• WHAT THE TASK REQUIRES:
Once the pictures are set aside, repeat all of the data below exactly.

___ WORKING DATA

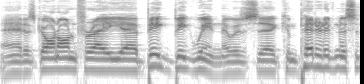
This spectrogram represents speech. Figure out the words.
And has gone on for a uh, big, big win. There was uh, competitiveness in the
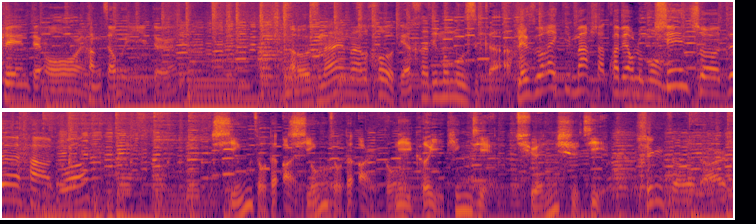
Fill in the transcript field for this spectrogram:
Клиенты Ор. Хангзаоиде. האוזניים ההלכות יחד עם המוזיקה Les oreilles qui marchent à travers le monde. 行走的耳朵，行走的耳朵，行走的耳朵，你可以听见全世界。 行走的耳朵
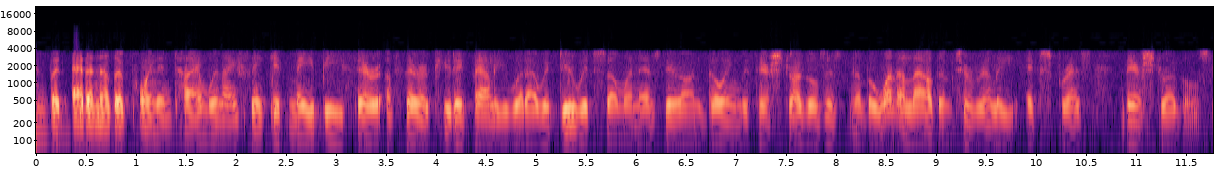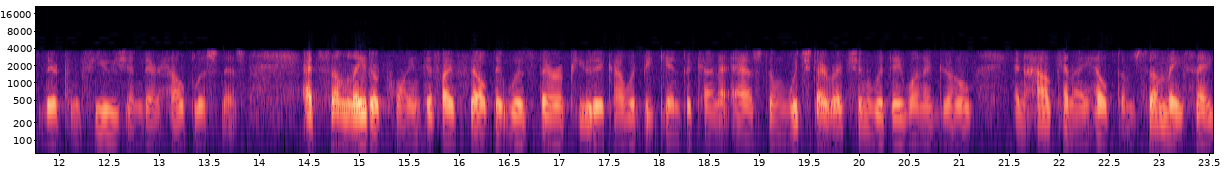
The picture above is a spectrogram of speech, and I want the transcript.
Mm-hmm. But at another point in time when I think it may be ther- of therapeutic value, what I would do with someone as they're ongoing with their struggles is number one, allow them to really express their struggles, their confusion, their helplessness. At some later point, if I felt it was therapeutic, I would begin to kind of ask them which direction would they want to go and how can I help them. Some may say,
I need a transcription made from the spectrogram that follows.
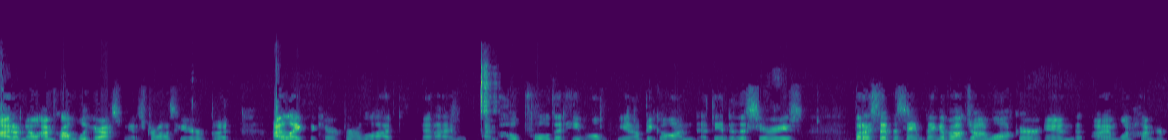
I don't know. I'm probably grasping at straws here, but I like the character a lot and I'm I'm hopeful that he won't, you know, be gone at the end of this series. But I said the same thing about John Walker and I am 100%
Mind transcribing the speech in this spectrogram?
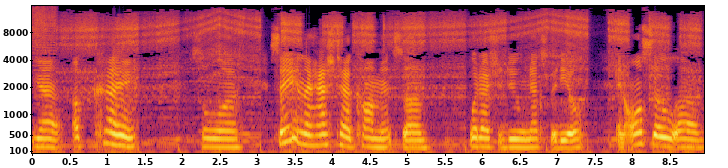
Yeah, okay. So, uh, say in the hashtag comments, um, what I should do next video. And also, um,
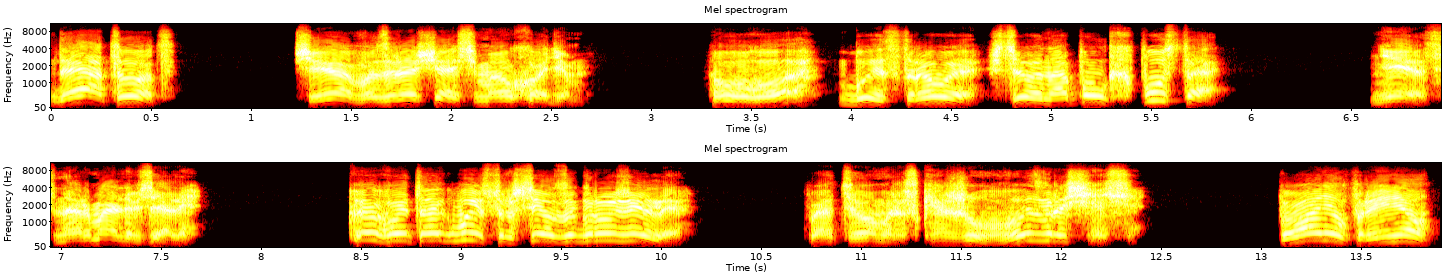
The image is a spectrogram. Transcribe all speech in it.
«Да, тут!» «Все, возвращайся, мы уходим». «Ого, быстро вы! Что, на полках пусто?» «Нет, нормально взяли». «Как вы так быстро все загрузили?» «Потом расскажу, возвращайся». «Понял, принял».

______

• ANSWER BOX:
This spectrogram represents speech. Figure out the words.
And has gone on for a uh, big, big win. There was uh, competitiveness in the
Fill in the transcript field for this spectrogram:
Клиенты Ор. Хангзаоиде. האוזניים ההלכות יחד עם המוזיקה Les oreilles qui marchent à travers le monde. 行走的耳朵，行走的耳朵，行走的耳朵，你可以听见全世界。 行走的耳朵
The picture above is a spectrogram of speech, and I want the transcript.
Mm-hmm. But at another point in time when I think it may be ther- of therapeutic value, what I would do with someone as they're ongoing with their struggles is number one, allow them to really express their struggles, their confusion, their helplessness. At some later point, if I felt it was therapeutic, I would begin to kind of ask them which direction would they want to go and how can I help them. Some may say,
I need a transcription made from the spectrogram that follows.
I don't know. I'm probably grasping at straws here, but I like the character a lot and I'm I'm hopeful that he won't, you know, be gone at the end of this series. But I said the same thing about John Walker and I am 100%
Mind transcribing the speech in this spectrogram?
Yeah, okay. So, uh, say in the hashtag comments, um, what I should do next video. And also, um,
The image is a spectrogram. Transcribe all speech in it.
«Да, тут!» «Все, возвращайся, мы уходим». «Ого, быстро вы! Что, на полках пусто?» «Нет, нормально взяли». «Как вы так быстро все загрузили?» «Потом расскажу, возвращайся». «Понял, принял».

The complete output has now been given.